In recent years, a vast variety of self-organised systems of 2D and even 1D nanocrystals were grown by heteroepitaxy. In almost all of these systems, materials with slightly different lattice parameter are grown epitaxially on top of each other. X-ray diffraction is the most appropriate tool for the characterisation of crystalline nanostructures. There are, however, difficulties in separating their structure and composition.

Here we introduce a method to overcome this problem via contrast variation using anomalous diffraction at the GaAs/InAs (200) reflection. As GaAs crystallises in the zinc-blend structure, the structure amplitude Fhkl for the (200) reflection is F200 = fGa ­ fAs, where fGa,As denote the scattered amplitude from the corresponding atom. The atomic scattering factor is a complex number that describes the scattering from an atom as a driven oscillator, taking into account the shift in phase, phi_cap.gif (Phi Capital) , with respect to the exciting wave field. is of importance close to an absorption edge, when electrons of a shell are in resonance, and scatter with a phase-shift.
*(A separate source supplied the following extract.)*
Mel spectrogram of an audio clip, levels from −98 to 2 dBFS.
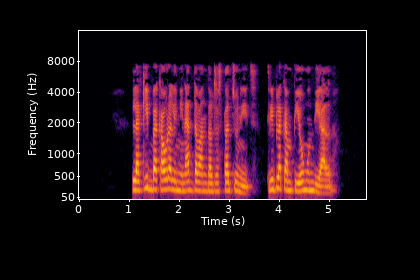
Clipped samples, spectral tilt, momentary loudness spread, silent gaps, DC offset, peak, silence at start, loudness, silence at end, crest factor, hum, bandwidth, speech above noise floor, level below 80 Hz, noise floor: under 0.1%; -5 dB/octave; 9 LU; none; under 0.1%; 0 dBFS; 1.05 s; -18 LUFS; 0.6 s; 20 dB; none; 7.8 kHz; 71 dB; -60 dBFS; -89 dBFS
It becomes clear that once the absolute values of the scattering factors and their phases are equal, the scattered amplitude is completely annihilated. |fGa| = |fAs| is fulfilled at the two energies, above and below the K-edge of As. The corresponding calculated intensity for the (200) reflection of GaAs and InAs is depicted in Figure 31.
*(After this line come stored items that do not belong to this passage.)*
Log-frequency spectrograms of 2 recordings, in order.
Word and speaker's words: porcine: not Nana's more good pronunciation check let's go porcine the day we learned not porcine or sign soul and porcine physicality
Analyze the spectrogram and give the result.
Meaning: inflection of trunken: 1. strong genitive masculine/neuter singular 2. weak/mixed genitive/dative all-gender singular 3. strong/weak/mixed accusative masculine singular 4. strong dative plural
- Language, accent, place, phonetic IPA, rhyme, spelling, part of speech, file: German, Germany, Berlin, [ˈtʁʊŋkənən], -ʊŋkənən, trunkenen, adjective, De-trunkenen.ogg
Fig. 31: Calculated (200) intensity for GaAs (red line) and InAs (blue line).

To demonstrate and exploit the expected effect on the scattered intensity around the (200) surface reflection, a grazing incidence X-ray diffraction (GID) experiment was performed at beamline ID1. The sample consisted of a (001)-GaAs substrate covered with InAs dots grown by MBE in the Stranski-Krastanow growth mode. The two chosen energies, where E1 = 11.8 keV and E2 = 12.38 keV, are marked with an arrow in Figure 31. Radial scans along <100> through the (200) reflection, together with fits are presented in Figure 32. As expected, a tremendous change in the scattered intensity of the GaAs substrate is found, whereas the diffraction from the InAs quantum dots is less influenced.

Fig. 32: Radial scan through (200) InAs dot and GaAs substrate reflection at (a) 11.8 keV and (b) 12.38 keV. Red lines are simulations.

In order to fit the diffraction curves, we developed a model for the diffraction from coherently-grown InAs dots on a GaAs (001) substrate. The composition was allowed to vary with the height over the substrate from pure GaAs to GaXIn1­x with 0<x<1 and the condition of a monotonic decay of the gallium content with increasing height. Accordingly, the lattice parameter was allowed to relax monotonically from aGaAs towards aInAs. To exploit the fact that the Ga-containing parts of the dot change their scattering contribution at the two energies by a factor of 20, whereas the InAs intensity contribution changes only by a factor of 1.3, both scans were fitted simultaneously (red lines in Figure 32). The effect of the Ga interdiffusion into the dot causes a weakening of the scattering contribution from the dot material at 12.38 keV. Therefore the measured intensity is directly linked to this compositional change.

The resulting interdiffusion and lattice parameter profile as a function of the height z above the substrate surface is shown in Figure 33. The red line describes the decay of the Ga content inside the dots with the dot height whereas the blue line describes the change of the lattice parameter. The fact that these two parameters have a very similar behaviour indicates that the strain energy in this sample was minimised by interdiffusion.

Fig. 33: Material composition (left scale, red line) and lattice parameter in the dots (right scale, blue line) as a function of the height z resulting from the fits in Figure 32.

In summary, we wish to emphasise that contrast maximisation by anomalous diffraction on superstructure reflections is a powerful tool to enhance the scattering contribution from quantum dots on a substrate.

Principal publication and Authors
T.U. Schülli (a), M. Sztucki (a), V. Chamard (a), D. Schuh (b), T.H. Metzger (a), Appl. Phys. Lett. 81, 448 (2002).
(a) ESRF
(b) Walter Schottky Institut Technische Universität München, Garching (Germany)